Biomonitoring heavy metals and nitrogen in southern Europe

Biomonitoring heavy metals and nitrogen in southern Europe.
Laboratory of Integrated Environmental Quality, Department of Chemistry and Soil Science, University
of Navarra, Pamplona, Spain.
The study of heavy metals and nitrogen deposition through the use of different kind of
biomonitors, specially mosses, is one of the main research lines of our group.
Since 1997, when we joined “The International Cooperative Programme on Effects of Air
Pollution on Natural Vegetation and Crops (ICP Vegetation)”, we have been routinely
participating in the moss biomonitorization surveys carried out by this programme. Our first
studies were focused on evaluating the effects of ozone, and progressively were extended to the
study of nitrogen and heavy metal atmospheric pollution by using mosses as biomonitors
(Gonzalez-Miqueo et al. 2010, Harmens et al. 2011). One important weakness detected in these
surveys was the important lack of data in the Mediterranean area due to the difficulty to satisfy

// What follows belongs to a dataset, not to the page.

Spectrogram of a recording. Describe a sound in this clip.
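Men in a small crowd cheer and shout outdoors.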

the sampling guidelines established by the ICP-Vegetation. Thus, we have been studying
different species in order to find a suitable biomonitor for this region.
On the other hand, we have recently started using N stable isotopes to detect N emissions from

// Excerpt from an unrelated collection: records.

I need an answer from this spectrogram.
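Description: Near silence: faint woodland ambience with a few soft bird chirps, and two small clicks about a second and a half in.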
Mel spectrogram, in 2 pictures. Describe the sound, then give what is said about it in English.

anthropogenic sources. Several articles published in the last years have proved that the
biomonitoring surveys using mosses and lichens might be a simple approach to determine not
only the atmospheric deposition of nitrogen but also its origin. To that end, we have been

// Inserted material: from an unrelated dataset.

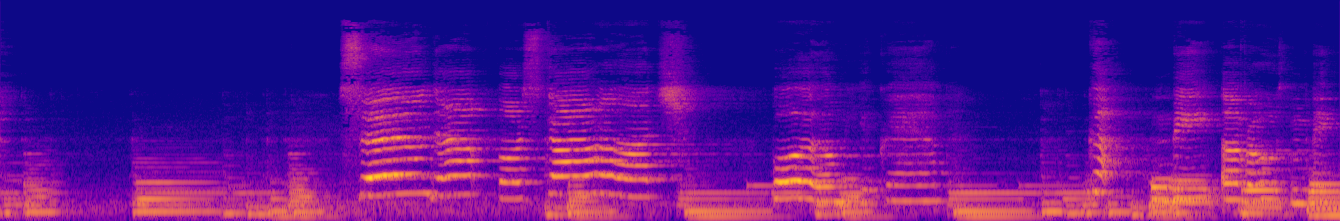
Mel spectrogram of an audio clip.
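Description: A vinyl jazz record playing back through a pair of bookshelf speakers: low bass notes under a woman singing long, wavering phrases that come in about three and a half seconds in.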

studying mosses herbarium and present material to identify different trends over time since
1982 to date (Delgado et al. 2013), and we are currently immersed in processing 15N data from
different countries in Europe to evaluate the relationship among 15N signatures and the uses of
soil (industrial, urban, rural areas) and man-made emissions.
Finally, we have determined the physiological response of mosses to a nitrogen deposition
gradient in the vicinity of a livestock area. To that end, enzymatic activities
(phosphomonoesterase (PME) and nitrate reductase (NR)) and pigments contents (clorophyll a
and b and carotenoids) are being used in order to assess their suitability as diagnostic indicators
of elevated nitrogen deposition.